With previous experience at larger schools, Waterfield saw the effect of sports psychology at other programs.

“I thought it was important for us to continue to grow what we were offering in these areas,” he said. “Just because we aren’t in the Big 10 doesn’t mean our student athletes shouldn’t have the same sort of resources available.”

Other schools like Nebraska have multiple full-time psychologists available, but Waterfield believes that making strides in this program is a step in the right direction for a mid-major school like Oakland.

Another initiative from the athletics department is career preparation for student athletes, which is referred to as “student athlete development programming,” which revolves around life skills.

Ashley Stone, the associate athletic director for student-athlete experience and senior woman administrator, started this program, which focuses on providing resources for student athletes based around their class year.

This includes Waterfield mentoring student athletes, meeting with his six student athletes once or twice a semester and talking about the handbook that Stone developed.

“There’s a lot of hours that are spent that might prevent them from attending the career fairs,” Waterfield said. “We are trying to find ways to provide venues for the student athletes to get the information that they need.”

Nutrition is another thing that can be challenging for student athletes with a busy schedule. The athletics department also dedicated time to improving resources to help fuel their athletes.

“We’ve started to give our student athletes post-workout shakes and treats, stuff like that,” Waterfield said. “It helps reward them for the work they put into the weight room and refuel them, because often times they have to go from the weight room to class.”

Waterfield has received positive feedback from student athletes and staff about these new initiatives. Despite positive feedback, he still is always looking forward.

“We have to continue to look at ways we can meet what our student athletes need,” he said. “A lot of credit goes to Ashley Stone; Carrie Aprik, our nutrition person; and Chris Curran in athletic training, and other people within athletics who help out.
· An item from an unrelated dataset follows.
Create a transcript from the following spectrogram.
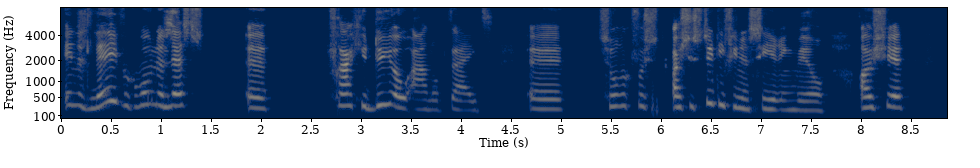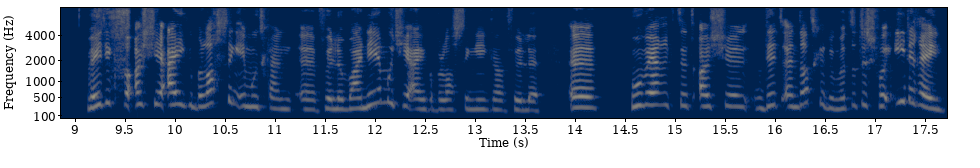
in het leven. Gewoon een les. eh, vraag je duo aan op tijd. Eh, zorg voor, als je studiefinanciering wil. Als je, weet ik als je je eigen belasting in moet gaan eh, vullen. Wanneer moet je je eigen belasting in gaan vullen? Eh, hoe werkt het als je dit en dat gaat doen? Want dat is voor iedereen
There’s a lot of people who work together and collaborate to help execute all of these initiatives.”